"The abolition of religion as the illusory happiness of the people is required for their real happiness. The demand to give up the illusion about its condition is the demand to give up a condition which needs illusions." K. Marx
dann is offline   Quote this post in a PM   Nominate this post for this month's language award Copy a direct link to this post Reply With Quote Back to Top
Old 9th September 2018, 05:18 AM   #397
dann
Philosopher
 
Join Date: Feb 2004
Posts: 5,812
There are more details from the U.S. scientist Beatrice Golomb, MD, PhD, professor of medicine at University of California, San Diego School of Medicine, who claims that they symptoms of the U.S. diplomats are similar to "what has been reported for persons affected by RF/MW radiation."

Unfortunately, I'm not sure that politicians and people in general have as good an understanding of what this implies as most skeptics probably do ...
__________________
/dann
"Stupidity renders itself invisible by assuming very large proportions. Completely unreasonable claims are irrefutable. Ni-en-leh pointed out that a philosopher might get into trouble by claiming that two times two makes five, but he does not risk much by claiming that two times two makes shoe polish." B. Brecht
"The abolition of religion as the illusory happiness of the people is required for their real happiness. The demand to give up the illusion about its condition is the demand to give up a condition which needs illusions." K. Marx
dann is offline   Quote this post in a PM   Nominate this post for this month's language award Copy a direct link to this post Reply With Quote Back to Top
Reply

International Skeptics Forum » General Topics » Science, Mathematics, Medicine, and Technology

Bookmarks

Thread Tools

Posting Rules
You may not post new threads
You may not post replies
You may not post attachments
You may not edit your posts

BB code is On
Smilies are On
[IMG] code is On
HTML code is Off
Forum Jump


All times are GMT -7. The time now is 06:27 PM.
Powered by vBulletin.
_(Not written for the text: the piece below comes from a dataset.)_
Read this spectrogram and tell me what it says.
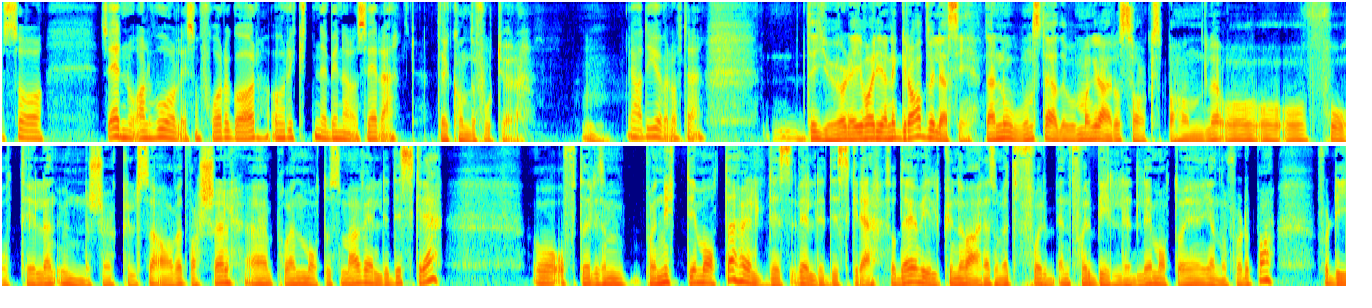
så, så er det noe alvorlig som foregår, og ryktene begynner å svirre. Det kan det fort gjøre. Mm. Ja, det gjør vel ofte det. Det gjør det i varierende grad, vil jeg si. Det er noen steder hvor man greier å saksbehandle og, og, og få til en undersøkelse av et varsel eh, på en måte som er veldig diskré. Og ofte liksom på en nyttig måte, veldig, veldig diskré. Så det vil kunne være for, en forbilledlig måte å gjennomføre det på. Fordi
Copyright ©2000 - 2018, Jelsoft Enterprises Ltd.

This forum began as part of the James Randi Education Foundation (JREF). However, the forum now exists as
an independent entity with no affiliation with or endorsement by the JREF, including the section in reference to "JREF" topics.

Disclaimer: Messages posted in the Forum are solely the opinion of their authors.